The universe has just become a little more busy with the discovery of more than 300,000 potential galaxies in a small corner of the northern sky.
The release of data collected by the low frequency telescope (LOFAR) in Europe has added extraordinary new levels of detail to the radio waves map in space, inspiring dozens of studies of everything from magnetic fields to black holes.
Such moments must be grateful for our relative blindness to the night sky's luster – at least if we want to sleep at night. Invisible to the human eye, the universe is in fact flashed by low-frequency waves produced by acceleration of particles and electromagnetic fields. The LOFAR's 20,000 antennas, scattered across 48 stations in the Netherlands and abroad, are like having a huge radio-sensitive eye on the surface of our planet.
Among his many tasks is an intensive study of the northern night sky in radiofrequencies of about 1
So far only about 20% of the study has been completed, and scientists around the world can only access up to 10% of the available data.
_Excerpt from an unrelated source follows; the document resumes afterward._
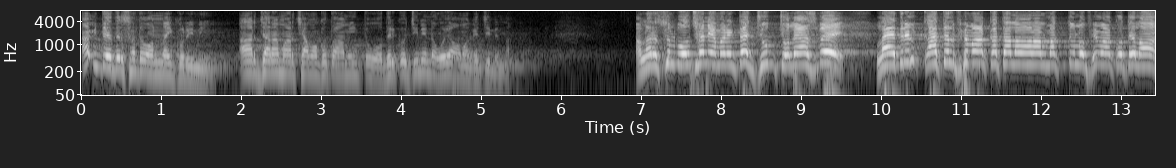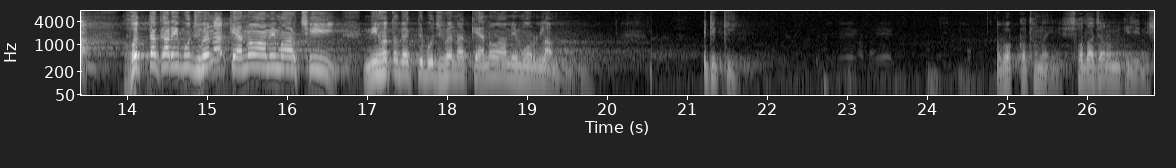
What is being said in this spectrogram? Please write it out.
আমি তো এদের সাথে অন্যায় করিনি। আর যারা মারছে আমাকে তো আমি তো ওদেরকেও চিনি না ওই আমাকে চিনি না। আল্লাহ রসুল বলছেন, এমন একটা যুগ চলে আসবে। লাইদ্রিল কাতেল ফিমা কাতালা আল মাকতুল ফিমা কোতেলা। হত্যাকারী বুঝবে না কেন আমি মারছি, নিহত ব্যক্তি বুঝবে না কেন আমি মরলাম। এটি কি? অবাক কথা নাই সদাচরণ কি জিনিস?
This may not sound like a lot, but they obviously have field days with him.
The newspaper Astronomy and Astrophysics has just published 26 studies based on this initial release of data, including quasars, blushers, black holes, and intergalactic electromagnetic fields.
One of the largest findings in the source mosaic is 325,694 points, where the brightness of the radio waves increases to at least five times the background noise. About 70% of them can be linked to an optical signal, so it's quite safe to say that these bright spots are galaxies that we can add to our space map. everything that comes with such courage, they vomit jets of matter shining in the radio waves. What is unclear is how strict this rule is and whether these basic black holes ever manage to clear their plate.
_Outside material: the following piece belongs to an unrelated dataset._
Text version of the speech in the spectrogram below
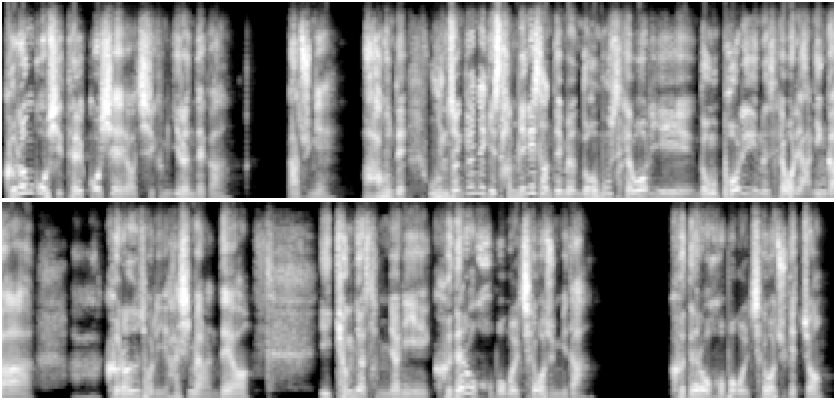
그런 곳이 될 곳이에요. 지금 이런 데가. 나중에. 아, 근데 운전 경력이 3년 이상 되면 너무 세월이, 너무 버리는 세월이 아닌가. 아, 그런 소리 하시면 안 돼요. 이 경력 3년이 그대로 호봉을 채워줍니다. 그대로 호봉을 채워주겠죠.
These new data help scientists to convince them that these monsters have merciless appetites. remarkable sensitivity, and this allows us to see that these jets are in all the massive galaxies, meaning their black holes never stop eating, "said Philippe Best, astrophysicist at Edinburgh University
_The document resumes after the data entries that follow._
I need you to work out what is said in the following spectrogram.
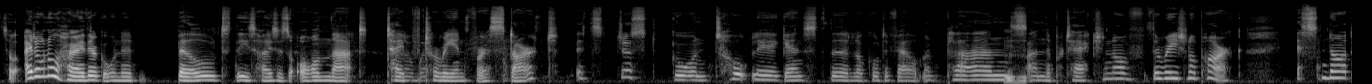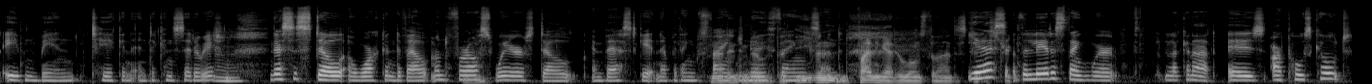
So I don't know how they're going to build these houses on that type of terrain for a start. It's just going totally against the local development plans mm-hmm. and the protection of the regional park. It's not even being taken into consideration. Mm. This is still a work in development for mm-hmm. us. We're still investigating everything, It's finding new things. Even finding out who owns the land Yes, the latest thing we're looking at is our postcode.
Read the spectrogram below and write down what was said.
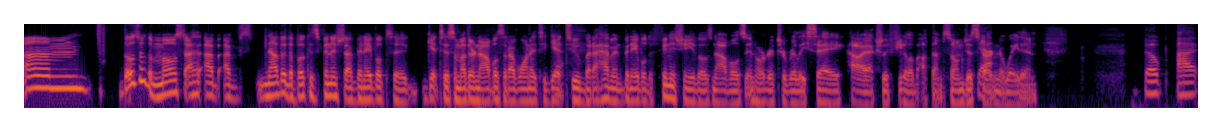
Um, those are the most I, have I've now that the book is finished i've been able to get to some other novels that i wanted to get to but i haven't been able to finish any of those novels in order to really say how i actually feel about them. So i'm just starting yeah. to wade in. Nope i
. the new galaxies can not only help us understand their internal structures, but it also provides a valuable tool for understanding the vast stretches of nothingness between them.
Usually radio waves are produced by the turbulence that is stirred when galaxies collide.
"What we are starting to see with LOFAR is that in some cases groups of non-merging galaxies can also show this issue at a very low level that could not be detected before, says astrophysicist Annalisa Bonaphede of the University of Bologna.  "This discovery tells us that, in addition to merging events, there are other phenomena that can cause particle acceleration over huge rocks."
Top: G Alaska depicted by LOFAR. Gray shows the visible light, and the orange shades show the "hidden" radios, completely changing the picture.
LOFAR's Eye Sensitivity to the Sky also helped the researchers track the weak magnetic fields that were predicted to exist in the intergalactic space but so far difficult to detect.
"Magnetic fields penetrate into space and we want to understand how this happened," says University of Hamburg's astronomer Shane Oullivan. the very amount of raw data gathered from surveys such as, for example, requires new ways of processing information that is not only time-efficient but not too power-consuming.
The data management co-operation, SURF, currently stores more than 20 petabytes of LOFAR information, which is still just over half the total amount.
"We have worked together with SURF in the Netherlands to efficiently transform huge amounts of data into high-quality imagery," says cosmologist Timothy Shimuel of the Dutch Institute of Radio Astronomy and Leiden University.
SURF technology and processes are doing a relatively short job of removing numbers in something that can be used by a variety of research teams. Moreover, everything is done on 100% renewable energy sources.
This is just the beginning. There is still a lot of skies that can reveal, which in the end could reveal about 15 million new sources of radio wave emissions, many of which stretch back to the dawn of the universe.
This is a bright future for exploring LOFAR skies. This study is published in Astronomy and Astrophysics .